--- REQUIRED WORK ---
In the entries below, begin at the line that has "Make a transcript from this spectrogram.", stop after the line that has "I'm after the", and output those lines exactly with no pictures.

+++ DATA FOR PROCESSING

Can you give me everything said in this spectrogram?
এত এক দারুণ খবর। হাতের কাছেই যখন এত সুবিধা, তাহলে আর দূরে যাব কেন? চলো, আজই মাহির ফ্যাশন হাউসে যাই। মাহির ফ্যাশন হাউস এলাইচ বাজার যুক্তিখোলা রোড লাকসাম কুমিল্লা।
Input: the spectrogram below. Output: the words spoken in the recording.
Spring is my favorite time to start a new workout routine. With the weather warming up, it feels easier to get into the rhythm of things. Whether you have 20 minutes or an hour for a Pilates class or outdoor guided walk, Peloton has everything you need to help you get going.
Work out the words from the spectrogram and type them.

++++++
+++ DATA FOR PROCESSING

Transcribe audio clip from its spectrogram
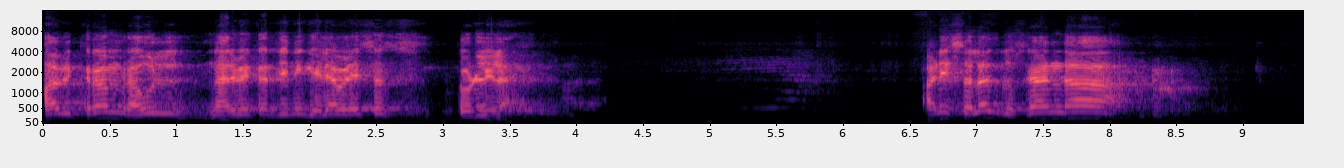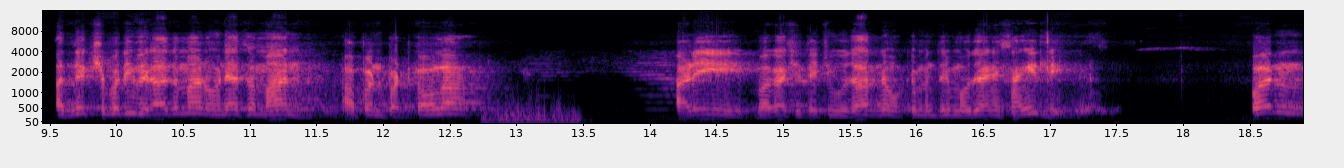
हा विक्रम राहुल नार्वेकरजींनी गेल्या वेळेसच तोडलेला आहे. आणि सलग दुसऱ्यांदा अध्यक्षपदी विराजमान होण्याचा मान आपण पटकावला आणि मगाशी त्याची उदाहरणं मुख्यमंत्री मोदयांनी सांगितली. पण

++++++
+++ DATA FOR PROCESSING

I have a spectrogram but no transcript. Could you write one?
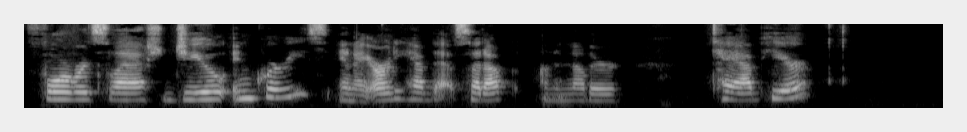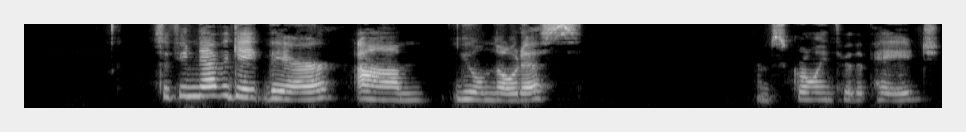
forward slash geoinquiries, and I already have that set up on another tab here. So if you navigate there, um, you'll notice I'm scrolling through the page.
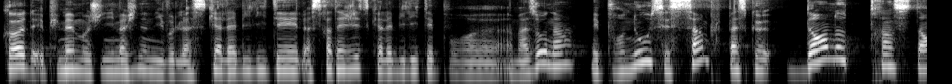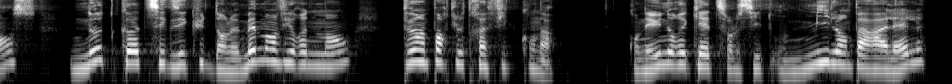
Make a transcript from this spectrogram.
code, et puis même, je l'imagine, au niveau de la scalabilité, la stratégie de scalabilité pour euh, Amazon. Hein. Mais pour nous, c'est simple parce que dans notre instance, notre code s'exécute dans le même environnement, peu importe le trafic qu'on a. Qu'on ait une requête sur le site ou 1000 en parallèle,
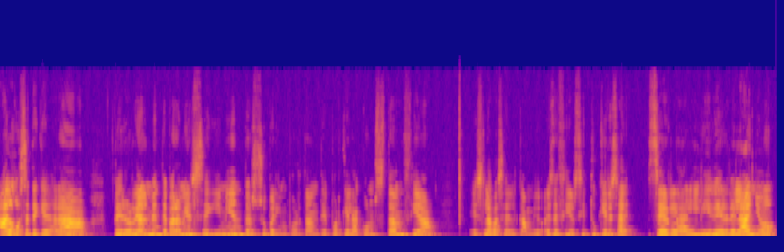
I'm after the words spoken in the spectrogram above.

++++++

--- REPLY ---
Make a transcript from this spectrogram.
code, et puis même, je l'imagine, au niveau de la scalabilité, la stratégie de scalabilité pour euh, Amazon. Hein. Mais pour nous, c'est simple parce que dans notre instance, notre code s'exécute dans le même environnement, peu importe le trafic qu'on a. Qu'on ait une requête sur le site ou 1000 en parallèle,
I'm after the words spoken in the spectrogram above.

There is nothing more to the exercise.